Facebook, Windows Live and text messages are all threaded, but we didn't find this a particularly useful feature. Conversations we have on different platforms don't necessarily belong together, and one particularly annoying side effect is that when someone is typing several lines of a message on Facebook, assuming you're at your computer, the phone alerts go off like mad. Longer messages also don't fully load into the Messages app, ending instead in a weblink for you to read the rest.
Copy and paste is also not as well implemented as on Android phones or the iPhone. In the browser, it's particularly hard to select text for copying. The browser has been updated to the new Internet Explorer 9 with hardware acceleration, so it's fast, but not as full featured as Safari. For example, tapping on numbers doesn't directly open the dialer, nor can you copy-paste numbers into the number pad. On the flip side, numbers in emails can be dialled.
Then there's Local Scout, a location app that shows the nearest restaurants, shops and points of interest to your GPS location. Funny then, that Bing search often threw up results that were nowhere near us. Bing is still a poor alternative to Google, and Bing Maps is particularly anemic, with no pedestrian navigation, only driving instructions.
It's all about cloud these days and Windows Phone is right up there, with 25GB free storage on SkyDrive. You can choose to automatically upload photos from the phone camera as you snap them, as well as save documents from MS Office to access from anywhere.
Like the iPhone, you need to download the Zune software to move music and video from your PC to phone. Zune is Microsoft's answer to iTunes, but in the UK, you can still only download music, not movies. The onboard video player doesn't support DivX, the file format a lot of online video is coded in - and there's no DivX player app available for Windows Phone (yet?). The Titan does pack HTC Watch though, a paid-for HD movie streaming and download service that would theoretically negate your need for DivX - as long as you didn't want to load on your own collection of net-sourced movies and TV.

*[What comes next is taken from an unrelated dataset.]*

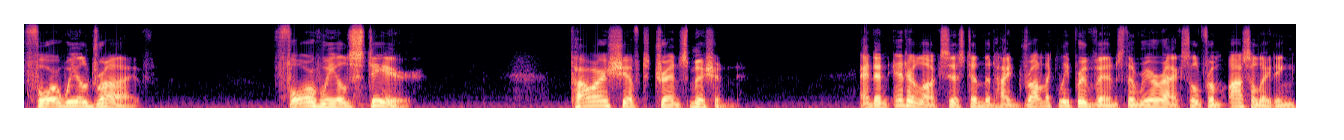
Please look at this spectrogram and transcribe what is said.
four-wheel drive, four-wheel steer, power shift transmission, and an interlock system that hydraulically prevents the rear axle from oscillating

Windows Marketplace is now at 32,000 apps, which is a fair sight ahead of the 11,000 at the BlackBerry App World - but nothing compared to the hundreds of thousands at Android and iOS markets. It's got some of the biggies like Facebook and Twitter, but there are some glaring omissions including Google Maps, Spotify, Addison Lee... There are also very few free apps that are also decent, and in general, prices are just a tad higher than they are on other OSes.
The sleeper hit of this phone is the eight-megapixel camera, easily the best that's ever come from HTC. Its dual-LED flash is very bright, but doesn't over expose. It's decent for lowlight shots if you want them illuminated, but without a flash, images came out quite dim. In good lighting, we got excellent clarity and colour reproduction.
You can touch-focus which also snaps the shutter, or use the dedicated shutter button, which can also launch the camera fromany app. The video player can record in 720p video, and we got pretty good video with great definition in both low light and good light. The mic picks up a fair amount of background noise, but overall it's an impressive little camera.
This aptly named phone is an excellent execution of the hyper-power that is Windows Phone - but the recently announced HTC Sensation XL packs the exact same spec list, only with access to Android features. We truly rate Windows Phone 7, and the Mango update has added several innovative new communication features that other OSes can't boast - yet it's not quite up to scratch in a couple key areas, the browser and on-board Maps. More importantly, the lack of apps could be a dealbreaker - but it's one slick mother if you're all about email and social networking, with a surprising bonus feature in the camera.
Like the sound of this? The HTC Titan is available for £415 SIM-free (+ VAT) from Clove Technology, or on contract from T-Mobile, Orange and Vodafone.